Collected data

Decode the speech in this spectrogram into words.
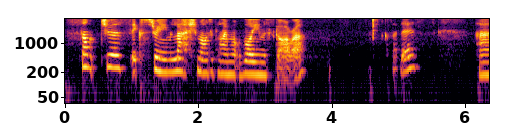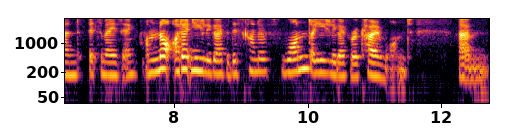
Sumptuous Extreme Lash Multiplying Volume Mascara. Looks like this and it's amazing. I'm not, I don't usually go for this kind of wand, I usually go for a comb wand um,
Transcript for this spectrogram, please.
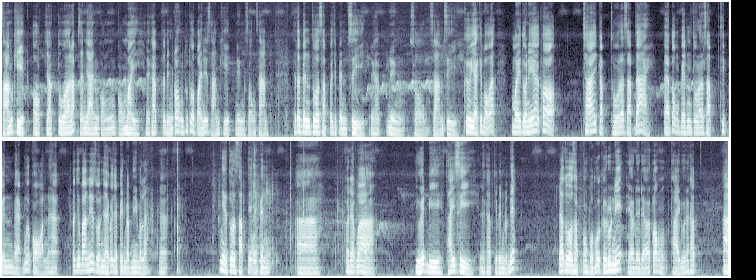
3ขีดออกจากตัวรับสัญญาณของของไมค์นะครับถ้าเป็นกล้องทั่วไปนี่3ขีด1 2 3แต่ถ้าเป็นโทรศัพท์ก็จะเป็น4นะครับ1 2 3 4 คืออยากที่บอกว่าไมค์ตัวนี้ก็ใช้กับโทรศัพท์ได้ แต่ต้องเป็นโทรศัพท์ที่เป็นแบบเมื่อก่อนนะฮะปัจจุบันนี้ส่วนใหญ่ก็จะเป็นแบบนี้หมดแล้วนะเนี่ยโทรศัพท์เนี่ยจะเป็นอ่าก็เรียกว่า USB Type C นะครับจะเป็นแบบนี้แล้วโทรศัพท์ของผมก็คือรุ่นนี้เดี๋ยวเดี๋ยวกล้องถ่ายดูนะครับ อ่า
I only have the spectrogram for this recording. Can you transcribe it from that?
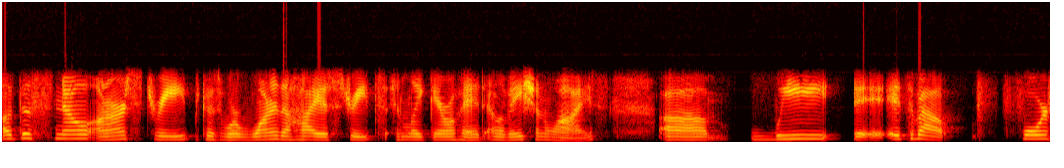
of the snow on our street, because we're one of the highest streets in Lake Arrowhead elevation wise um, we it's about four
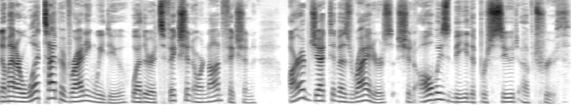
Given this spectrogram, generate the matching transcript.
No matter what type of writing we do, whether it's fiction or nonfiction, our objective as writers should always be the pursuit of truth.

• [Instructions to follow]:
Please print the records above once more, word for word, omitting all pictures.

• [Completed exercise]:
Decode the speech in this spectrogram into words.
Sumptuous Extreme Lash Multiplying Volume Mascara. Looks like this and it's amazing. I'm not, I don't usually go for this kind of wand, I usually go for a comb wand um,
Transcript for this spectrogram, please.
3ขีดออกจากตัวรับสัญญาณของของไมค์นะครับถ้าเป็นกล้องทั่วไปนี่3ขีด1 2 3แต่ถ้าเป็นโทรศัพท์ก็จะเป็น4นะครับ1 2 3 4 คืออยากที่บอกว่าไมค์ตัวนี้ก็ใช้กับโทรศัพท์ได้ แต่ต้องเป็นโทรศัพท์ที่เป็นแบบเมื่อก่อนนะฮะปัจจุบันนี้ส่วนใหญ่ก็จะเป็นแบบนี้หมดแล้วนะเนี่ยโทรศัพท์เนี่ยจะเป็นอ่าก็เรียกว่า USB Type C นะครับจะเป็นแบบนี้แล้วโทรศัพท์ของผมก็คือรุ่นนี้เดี๋ยวเดี๋ยวกล้องถ่ายดูนะครับ อ่า
I only have the spectrogram for this recording. Can you transcribe it from that?
of the snow on our street, because we're one of the highest streets in Lake Arrowhead elevation wise um, we it's about four
Given this spectrogram, generate the matching transcript.
No matter what type of writing we do, whether it's fiction or nonfiction, our objective as writers should always be the pursuit of truth.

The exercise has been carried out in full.